Recorded data

-- Opening Marker --

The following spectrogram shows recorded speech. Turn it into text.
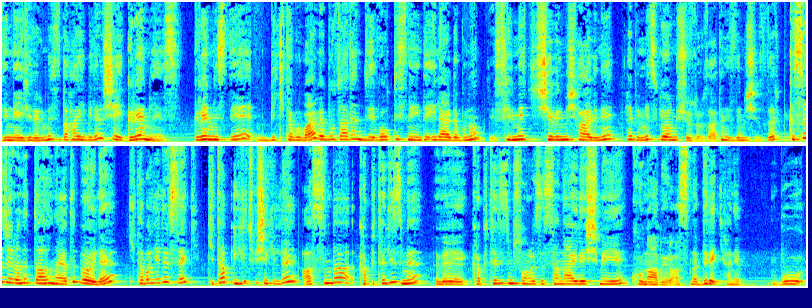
dinleyicilerimiz daha iyi bilir. Şey Gremlins. Gremlins diye bir kitabı var ve bu zaten Walt Disney'in de ileride bunu filme çevirmiş halini hepimiz görmüşüzdür zaten izlemişizdir. Kısaca Ronald Dahl'ın hayatı böyle. Kitaba gelirsek kitap ilginç bir şekilde aslında kapitalizmi ve kapitalizm sonrası sanayileşmeyi konu alıyor aslında direkt hani bu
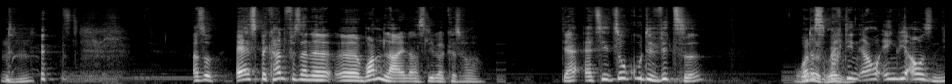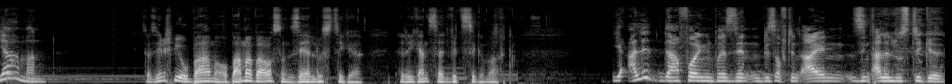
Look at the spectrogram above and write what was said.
also, er ist bekannt für seine äh, One-Liners, lieber Christopher. Der erzählt so gute Witze und das Ronald macht ihn auch irgendwie außen. Ja, Mann. Das ist ähnlich wie Obama. Obama war auch so ein sehr lustiger. Der hat die ganze Zeit Witze gemacht. Ja, alle nachfolgenden Präsidenten, bis auf den einen, sind alle lustige.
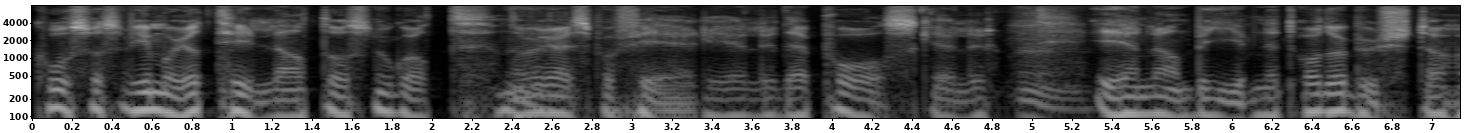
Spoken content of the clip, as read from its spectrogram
Mm, mm, mm. Kose oss, Vi må jo tillate oss noe godt når vi reiser på ferie, eller det er påske, eller Mm. en eller annen begivenhet, og det er bursdag,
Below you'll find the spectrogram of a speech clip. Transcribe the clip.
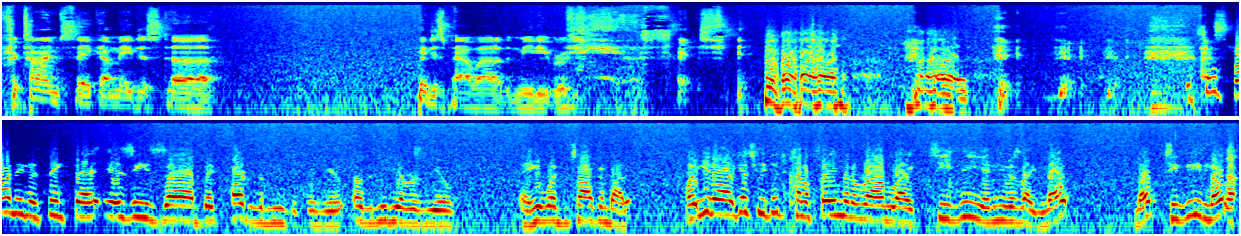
For time's sake I may just uh may just bow out of the media review section. It's so funny to think that Izzy's a big part of the music review or the media review, and he wasn't talking about it. But you know, I guess we did kind of frame it around like TV, and he was like, "Nope, nope, TV, nope."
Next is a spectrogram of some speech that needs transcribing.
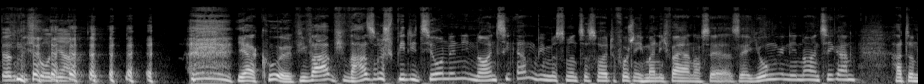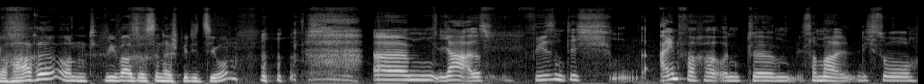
Irgendwie schon, ja. Ja, cool. Wie war, wie war so eine Spedition in den 90ern? Wie müssen wir uns das heute vorstellen? Ich meine, ich war ja noch sehr, sehr jung in den 90ern, hatte noch Haare und wie war es in der Spedition? ähm, ja, alles wesentlich einfacher und ähm, ich sag mal, nicht so,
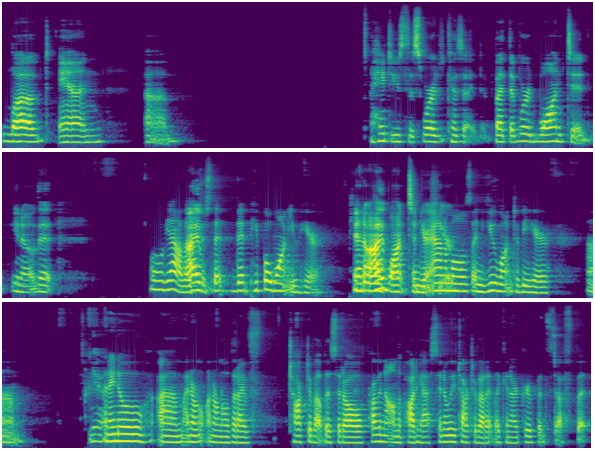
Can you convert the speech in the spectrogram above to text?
loved and um, I hate to use this word because, but the word wanted, you know, that. Well, yeah, like I, just that, that people want you here. People and I want to and your animals and you want to be here. Um, yeah. And I know, um, I don't, I don't know that I've talked about this at all. Probably not on the podcast. I know we've talked about it like in our group and stuff, but,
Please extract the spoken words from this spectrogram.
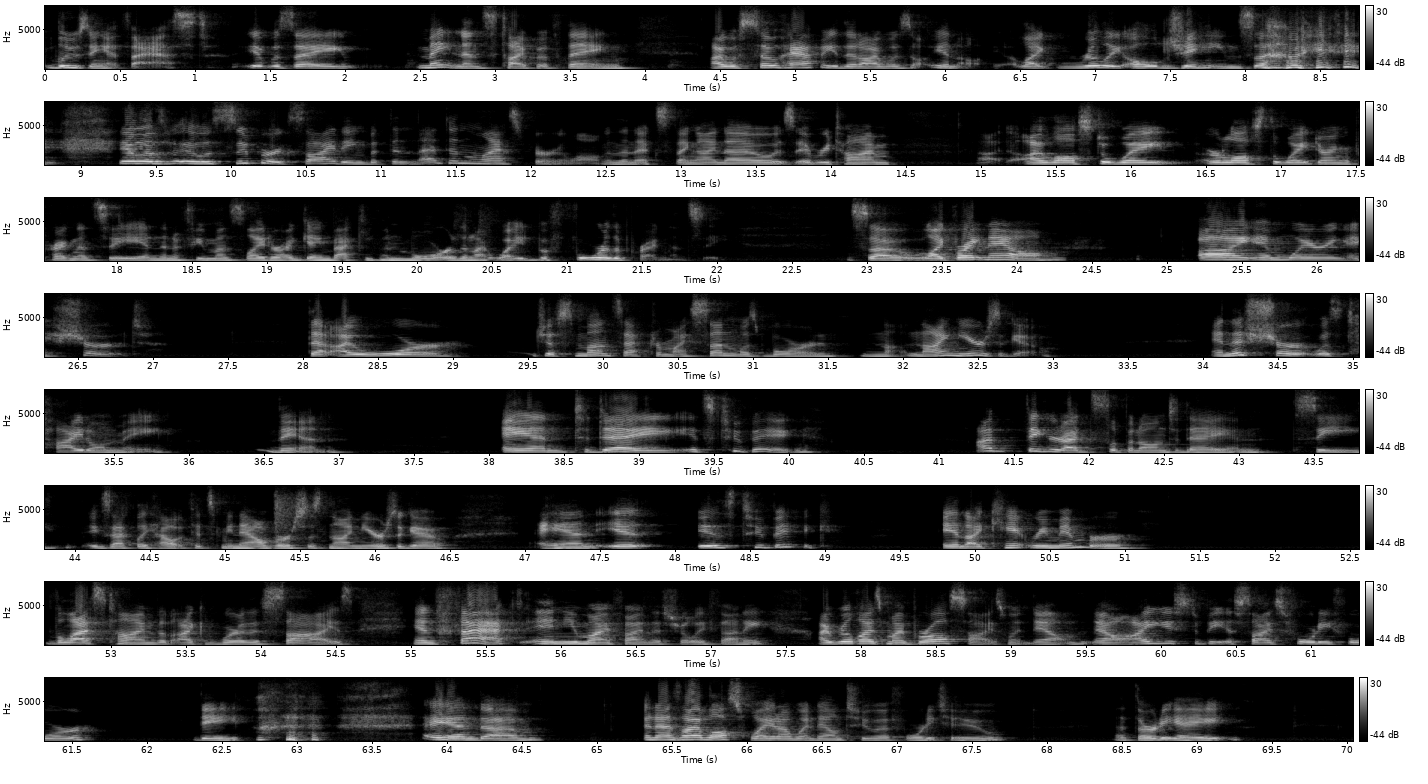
losing it fast. It was a maintenance type of thing. I was so happy that I was in like really old jeans. it was it was super exciting, but then that didn't last very long. And the next thing I know is every time I lost a weight or lost the weight during a pregnancy, and then a few months later I gained back even more than I weighed before the pregnancy. So, like right now, I am wearing a shirt that I wore just months after my son was born nine years ago. And this shirt was tight on me then. And today it's too big. I figured I'd slip it on today and see exactly how it fits me now versus nine years ago. And it is too big. And I can't remember the last time that I could wear this size. In fact, and you might find this really funny, I realized my bra size went down. Now, I used to be a size 44D. and um, and as I lost weight, I went down to a 42, a 38,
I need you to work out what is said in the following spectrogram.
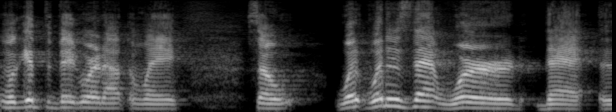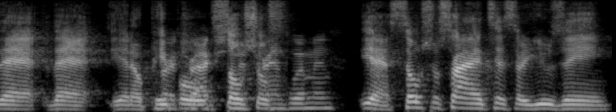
we'll get the big word out the way. So what what is that word that that that you know people social women yeah social scientists are using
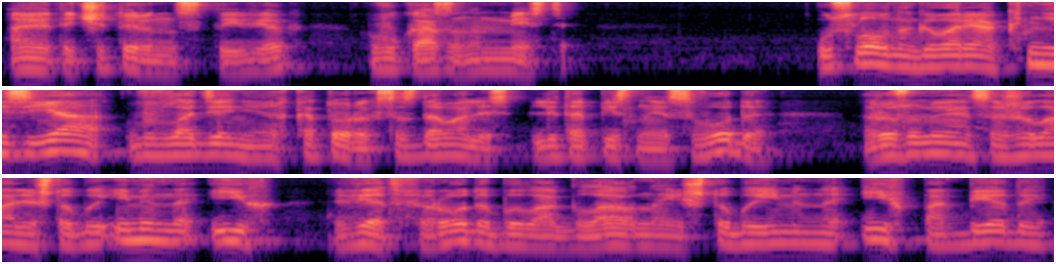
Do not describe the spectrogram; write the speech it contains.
а это XIV век в указанном месте – Условно говоря, князья, во владениях которых создавались летописные своды, разумеется, желали, чтобы именно их ветвь рода была главной, чтобы именно их победы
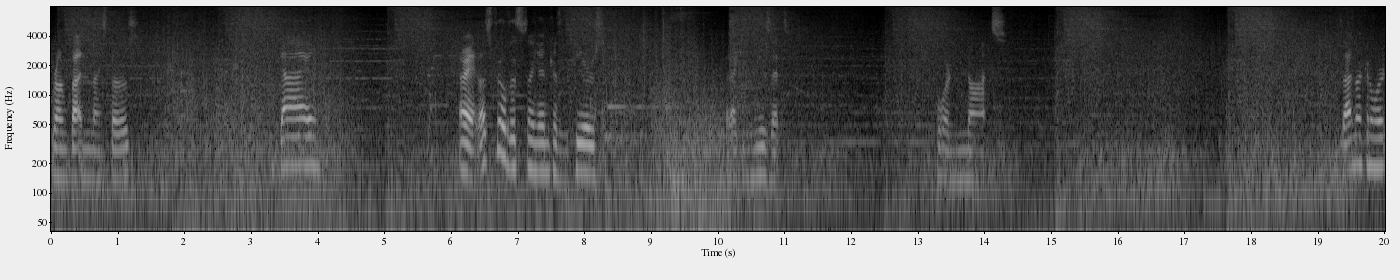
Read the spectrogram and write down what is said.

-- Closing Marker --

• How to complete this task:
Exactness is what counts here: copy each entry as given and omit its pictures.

• Problem solution:
The following spectrogram shows recorded speech. Turn it into text.
dinleyicilerimiz daha iyi bilir. Şey Gremlins. Gremlins diye bir kitabı var ve bu zaten Walt Disney'in de ileride bunu filme çevirmiş halini hepimiz görmüşüzdür zaten izlemişizdir. Kısaca Ronald Dahl'ın hayatı böyle. Kitaba gelirsek kitap ilginç bir şekilde aslında kapitalizmi ve kapitalizm sonrası sanayileşmeyi konu alıyor aslında direkt hani bu
Look at the spectrogram above and write what was said.
also, er ist bekannt für seine äh, One-Liners, lieber Christopher. Der erzählt so gute Witze und das Ronald macht ihn auch irgendwie außen. Ja, Mann. Das ist ähnlich wie Obama. Obama war auch so ein sehr lustiger. Der hat die ganze Zeit Witze gemacht. Ja, alle nachfolgenden Präsidenten, bis auf den einen, sind alle lustige.
Spoken content of the clip, as read from its spectrogram
Mm, mm, mm. Kose oss, Vi må jo tillate oss noe godt når vi reiser på ferie, eller det er påske, eller Mm. en eller annen begivenhet, og det er bursdag,
Below you'll find the spectrogram of a speech clip. Transcribe the clip.
For time's sake I may just uh may just bow out of the media review section. It's so funny to think that Izzy's a big part of the music review or the media review, and he wasn't talking about it. But you know, I guess we did kind of frame it around like TV, and he was like, "Nope, nope, TV, nope."
Next is a spectrogram of some speech that needs transcribing.
Irgendwie schon, ja. Ja, cool. Wie war, wie war so eine Spedition in den 90ern? Wie müssen wir uns das heute vorstellen? Ich meine, ich war ja noch sehr, sehr jung in den 90ern, hatte noch Haare und wie war es in der Spedition? ähm, ja, alles wesentlich einfacher und ähm, ich sag mal, nicht so,
Can you convert the speech in the spectrogram above to text?
loved and um, I hate to use this word because, but the word wanted, you know, that. Well, yeah, like I, just that, that people want you here. People and I want to and your animals and you want to be here. Um, yeah. And I know, um, I don't, I don't know that I've talked about this at all. Probably not on the podcast. I know we've talked about it like in our group and stuff, but,
Please extract the spoken words from this spectrogram.
losing it fast. It was a maintenance type of thing. I was so happy that I was in like really old jeans. it was it was super exciting, but then that didn't last very long. And the next thing I know is every time I lost a weight or lost the weight during a pregnancy, and then a few months later I gained back even more than I weighed before the pregnancy. So, like right now, I am wearing a shirt that I wore just months after my son was born nine years ago. And this shirt was tight on me then. And today it's too big. I figured I'd slip it on today and see exactly how it fits me now versus nine years ago. And it is too big. And I can't remember the last time that I could wear this size. In fact, and you might find this really funny, I realized my bra size went down. Now, I used to be a size 44D. and um, and as I lost weight, I went down to a 42, a 38,
I need you to work out what is said in the following spectrogram.
we'll get the big word out the way. So what what is that word that that that you know people social women yeah social scientists are using
Do not describe the spectrogram; write the speech it contains.
а это XIV век в указанном месте – Условно говоря, князья, во владениях которых создавались летописные своды, разумеется, желали, чтобы именно их ветвь рода была главной, чтобы именно их победы
Read the spectrogram and write down what is said.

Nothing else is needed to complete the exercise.